n San Francisco, “mid-level novelist” Arthur Less nears his landmark 50th birthday. Simultaneously, his young lover Freddy announces he’s getting married — to another man.
To escape both dreaded events, Arthur accepts invitations to writer events no matter how far-flung. Andrew Sean Greer’s account of Arthur’s fantastic voyage makes up the bulk of the novel “Less” (Abacus, 2017), winner of the 2018 Pulitzer Prize for Fiction.
Despite references to “Arthur,” Greer harps on his character’s surname as if in homage to architect Mies van der Rohe’s dictum, “Less is more.” It fits, since Greer’s Arthur, though plain in appearance (he’s tall, slightly balding, blonde) is a trusting hero who bounces from one dim-witted, burlesque event to another.
His round-the-world romp makes for a charmed fable. If rich in comically far-fetched episodes, it also casts an affectionately realistic glance toward the all-conquering power of love. There’s plenty of sex along the way, some of it qualifying as “almost” love. Over time, Arthur actually develops a clear and more intense awareness of what “love” might really mean.
Arthur himself is the stuff of early sitcoms: he’s “pure and “innocent,” (a word that seems to come up endlessly). He also possesses a “thinning halo” of yellow hair. Admittedly some of this cleverness can wear thin.
Though his life is called “tragi-comic,” quirky suits him better than tragic. Which isn’t to say it’s all easy.
In a chapter titled “Less France,” our hero finds himself in a small German border village where he’s supposed to conduct English-language literary readings to dutifully puzzled German coal miners.
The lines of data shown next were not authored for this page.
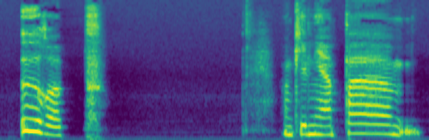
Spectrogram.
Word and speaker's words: Europe: Quand on prononce ce mot, la première lettre ou le premier son que vous entendez, c'est juste E. E. Europe. Donc il n'y a pas d'autres sons, n'inventez rien, juste tout simplement Europe.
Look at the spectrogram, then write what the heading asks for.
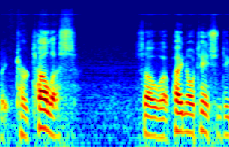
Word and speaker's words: Tertullus: It is not Tertullus. It is Tertullus. So I'm looking in the Bible here in my small book. So I'll just stick with what I've always called it, Tertullus.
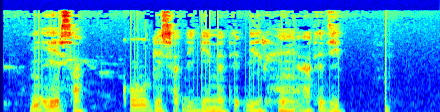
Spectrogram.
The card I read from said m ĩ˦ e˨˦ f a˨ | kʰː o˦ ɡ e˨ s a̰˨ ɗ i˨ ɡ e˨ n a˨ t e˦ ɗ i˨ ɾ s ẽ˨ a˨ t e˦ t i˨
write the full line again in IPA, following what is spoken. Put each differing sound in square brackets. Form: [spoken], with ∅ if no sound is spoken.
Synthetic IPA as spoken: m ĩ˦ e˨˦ [s] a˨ | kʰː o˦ ɡ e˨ s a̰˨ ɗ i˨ ɡ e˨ n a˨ t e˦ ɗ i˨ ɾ [h] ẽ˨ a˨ t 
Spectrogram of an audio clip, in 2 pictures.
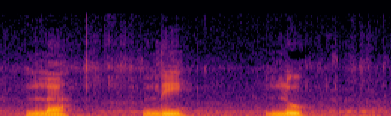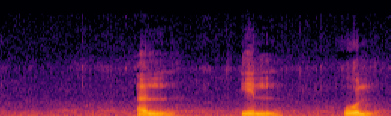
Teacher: the lam is where the tongue is more forward, right behind the teeth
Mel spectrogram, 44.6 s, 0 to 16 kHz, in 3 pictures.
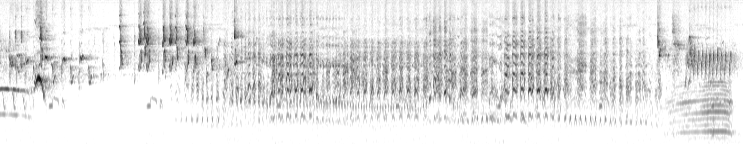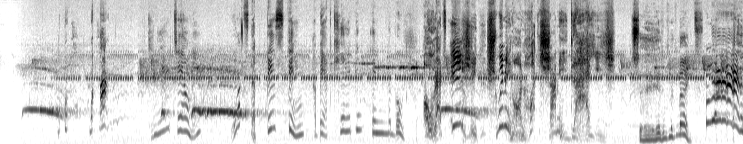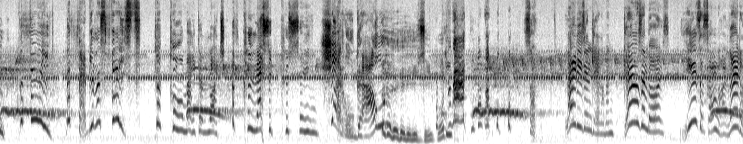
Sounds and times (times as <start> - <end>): Speech: 19.6 - 39.5, 40.2 - 44.5.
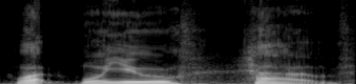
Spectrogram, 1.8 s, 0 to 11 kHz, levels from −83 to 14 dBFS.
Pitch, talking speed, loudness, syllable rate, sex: 115 Hz, 135 wpm, -17 LUFS, 4.2 syllables/s, male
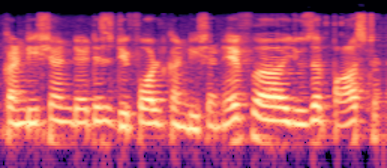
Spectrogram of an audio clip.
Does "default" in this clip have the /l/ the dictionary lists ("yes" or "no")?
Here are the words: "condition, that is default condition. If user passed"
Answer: yes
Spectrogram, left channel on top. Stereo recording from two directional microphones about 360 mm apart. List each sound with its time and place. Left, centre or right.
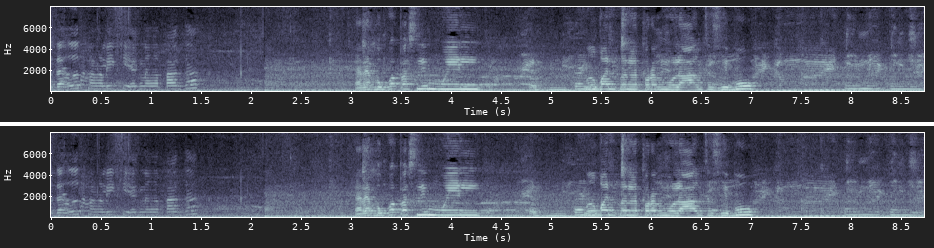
0.0 s vehicle: centre
3.0 s speech: centre
5.3 s speech: centre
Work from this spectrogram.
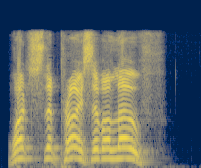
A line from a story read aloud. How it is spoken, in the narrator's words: He shouted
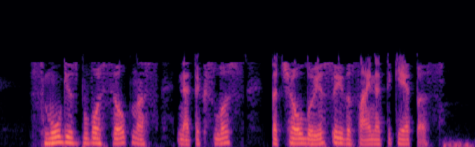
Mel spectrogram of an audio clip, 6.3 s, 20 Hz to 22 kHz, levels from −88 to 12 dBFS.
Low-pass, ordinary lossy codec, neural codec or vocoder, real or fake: 19.8 kHz; AAC, 16 kbps; none; real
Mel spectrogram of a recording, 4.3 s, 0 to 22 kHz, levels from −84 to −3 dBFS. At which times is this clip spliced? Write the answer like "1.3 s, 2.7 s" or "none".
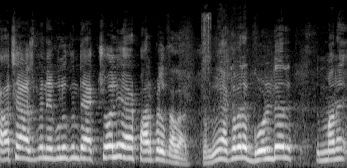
2.5 s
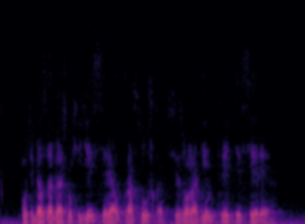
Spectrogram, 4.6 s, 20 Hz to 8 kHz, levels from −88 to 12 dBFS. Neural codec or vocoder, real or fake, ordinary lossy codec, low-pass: none; real; AAC, 32 kbps; 7.2 kHz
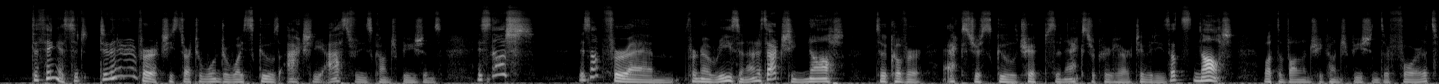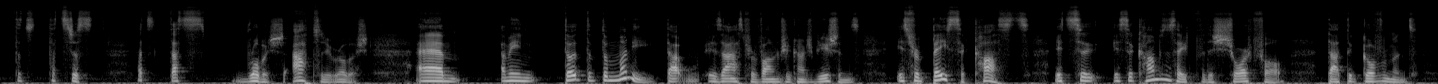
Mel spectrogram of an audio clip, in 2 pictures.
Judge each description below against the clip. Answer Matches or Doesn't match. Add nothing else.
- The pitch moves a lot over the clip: Matches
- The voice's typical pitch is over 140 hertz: Doesn't match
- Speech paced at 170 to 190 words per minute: Matches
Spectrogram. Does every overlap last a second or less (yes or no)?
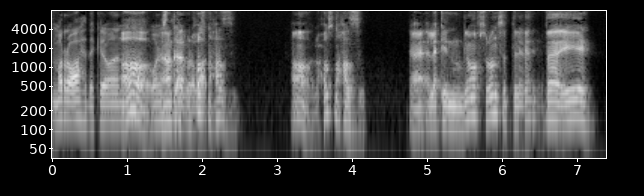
no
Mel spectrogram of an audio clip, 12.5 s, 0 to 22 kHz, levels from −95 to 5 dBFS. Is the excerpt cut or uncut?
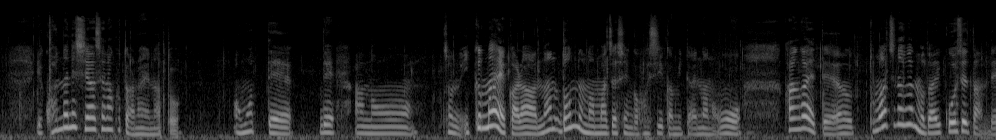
cut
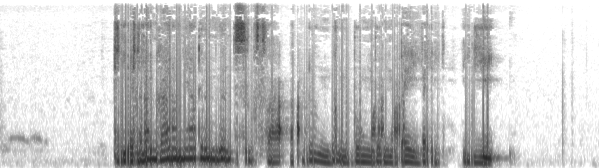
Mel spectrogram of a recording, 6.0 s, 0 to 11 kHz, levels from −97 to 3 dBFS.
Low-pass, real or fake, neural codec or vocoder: 9.9 kHz; real; none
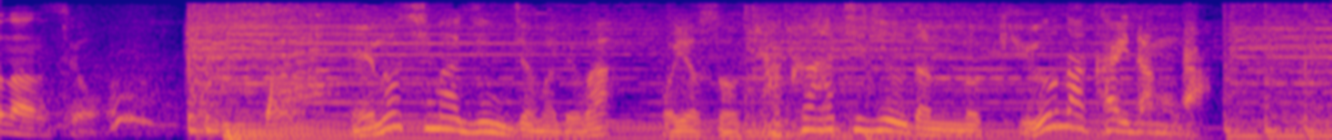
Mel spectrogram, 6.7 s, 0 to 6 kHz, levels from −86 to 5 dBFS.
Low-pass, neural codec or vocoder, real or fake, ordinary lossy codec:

Early on, “Less at First” takes him to New York to interview H.H. Mendern, whom he considers “a writer of space operettas.” Arthur has prepared by wearing a Russian cosmonaut helmet (picked up during an unfortunate encounter with a boar). But when he arrives at the auditorium, he discovers the event has been called off. Typical Less.
But the missed opportunity prompts Arthur to reflect on his writing life. He decides to meet his agent in an effort to push his new novel, “Swift,” which he hopes will be “the big one.” His agent gives it a thumbs down.
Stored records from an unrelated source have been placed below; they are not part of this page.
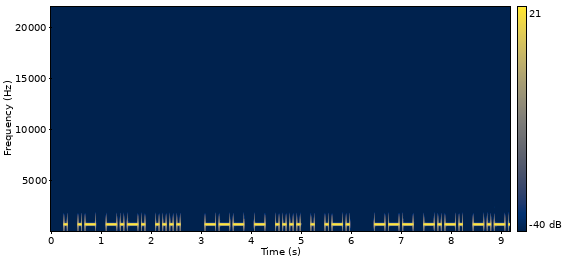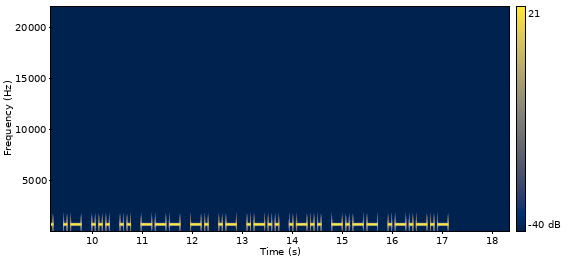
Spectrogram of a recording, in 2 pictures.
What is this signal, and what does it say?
Morse code, heard as a keyed tone, about 17 wpm, 700 Hz. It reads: EACH OTHER OCCASIONALLY.
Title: Sentences from Top 1300 Words 17wpm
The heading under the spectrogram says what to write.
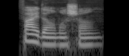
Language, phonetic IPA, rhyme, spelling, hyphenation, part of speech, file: Hungarian, [ˈfaːjdɒlmɒʃɒn], -ɒn, fájdalmasan, fáj‧dal‧ma‧san, adverb, Hu-fájdalmasan.ogg
- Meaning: painfully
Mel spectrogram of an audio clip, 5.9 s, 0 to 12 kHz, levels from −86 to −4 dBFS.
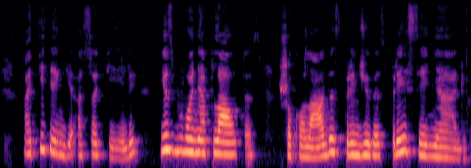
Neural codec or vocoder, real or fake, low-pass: none; real; 10.8 kHz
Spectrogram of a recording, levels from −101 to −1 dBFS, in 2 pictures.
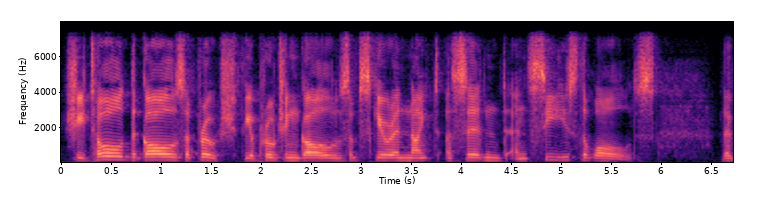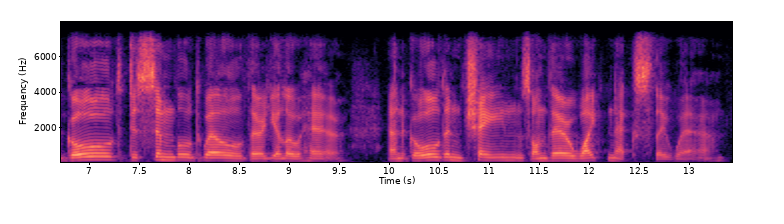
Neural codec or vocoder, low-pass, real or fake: codec, 16 kHz, 4.8 kbps, FACodec; 7.2 kHz; fake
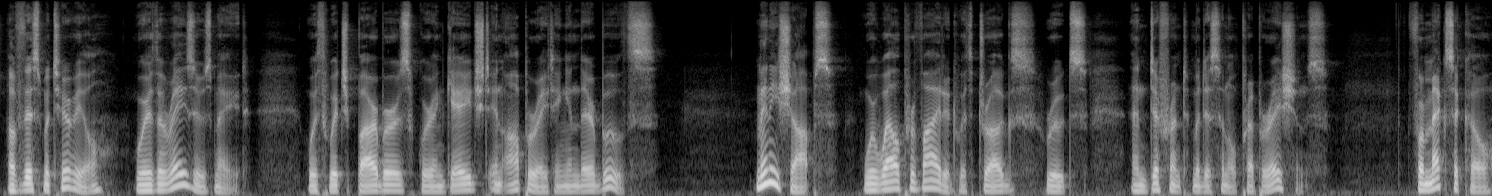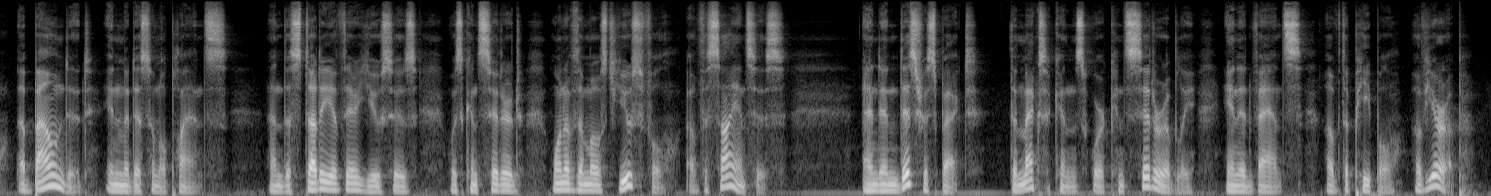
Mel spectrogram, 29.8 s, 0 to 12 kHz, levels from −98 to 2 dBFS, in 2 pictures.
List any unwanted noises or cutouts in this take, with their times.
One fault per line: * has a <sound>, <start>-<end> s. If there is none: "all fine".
all fine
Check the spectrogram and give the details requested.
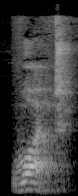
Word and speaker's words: what: Next is what, WHAT. Now we have to find out the silent letter. So इसमें H silent है, that is a consonant.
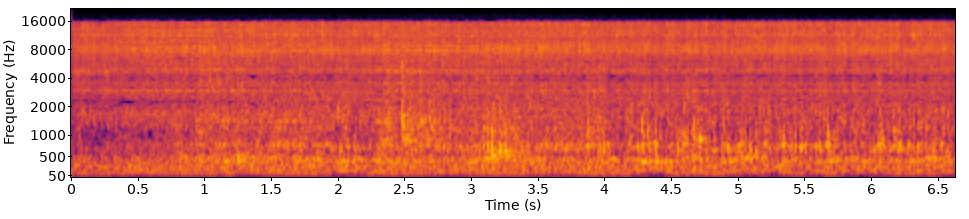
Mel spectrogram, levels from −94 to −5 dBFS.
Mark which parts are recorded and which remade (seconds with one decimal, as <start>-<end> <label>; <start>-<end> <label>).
0.0-0.4 remade; 0.4-1.9 recorded; 1.9-2.3 remade; 2.3-4.0 recorded; 4.0-6.6 remade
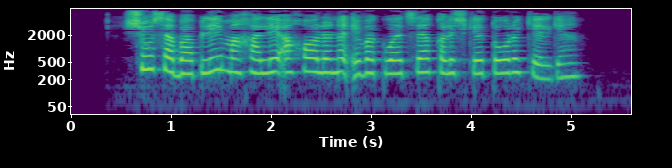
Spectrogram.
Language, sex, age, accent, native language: Uzbek, female, 30-39, Farg'ona, Uzbek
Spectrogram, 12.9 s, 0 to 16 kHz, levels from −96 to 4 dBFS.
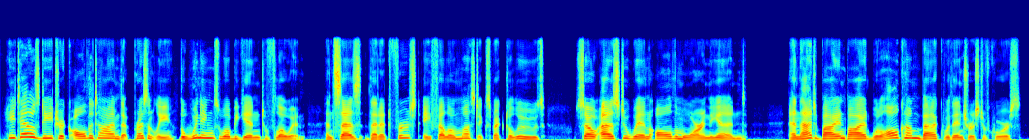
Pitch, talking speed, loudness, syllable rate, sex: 205 Hz, 235 wpm, -17 LUFS, 5.3 syllables/s, female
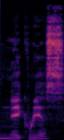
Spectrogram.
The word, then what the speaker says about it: nacreous: just a little aside it's pronounced nacrius but my 1987 American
Throughout the busy travelogue to follow, Greer further loads his tale by adding in Arthur’s ideas for how to revive and publish “Swift.”
Greer, too, is busy with ambition. His Arthur Less is sent in every imaginable direction. He seeks a fable whose cast is almost wholly dominated by homosexual characters. Heterosexual friends, relatives and family play marginal roles at best. Most of the women in his story are messengers or plot facilitators.
This raises an interesting question: does such female irrelevance have a purpose?
One woman is actress Zorah, a lesbian dumped by her lover. She arrives mid-novel, in Morocco, to celebrate her own 50th birthday, and serves to speculate, predictably, on the meaning of love. A second active woman is Rupali, a one-dimensional plot facilitator who works at a Christian retreat in India. Her clumsy plot intercession allows Arthur to make contact with the noisy poor.
Soon after, Arthur receives an unexpected invitation to visit a nearby luxury resort owned by his “old rival” Carlos Pelu. By significant coincidence, Carlos is also Freddy’s adoptive father; and he’s dying to gossip about Freddy’s wedding. Of course, Arthur refuses to listen to the details, which leaves both him and the reader with a surprise ending.
Greer builds his far-fetched episodes by (heavily) mixing storytelling with magic. Yet he also knows his writer’s craft.
“Less” is an essentially sentimental tale made interesting thanks to an unusual hybrid narrator and applies a saving dose of sophisticated irony. His omniscient first-person narration is at once sweeping and intimate (“From where I sit…”) The all-knowing narrator stands astride Arthur’s every move and innermost thought. At the same time, this same narrator can shift into the seldom- glimpsed “I,” situating him among the cast. This witty artifice makes it easy to forget the narrator’s identity, at least temporarily. Endings are boosted by surprises, and “Less” proves no exception.
Greer’s fifth novel may be overly ambitious but it is nonetheless engaging and sympathetic. Readers are suckers for innocent, good-guy heroes, the kind who actually say things like, “How can so many things become a bore by middle age —philosophy, radicalism, and other fast foods —but heartbreak keeps its sting?”
How can we not admire Arthur Less, a man who prefers such sting, to the renouncement of love.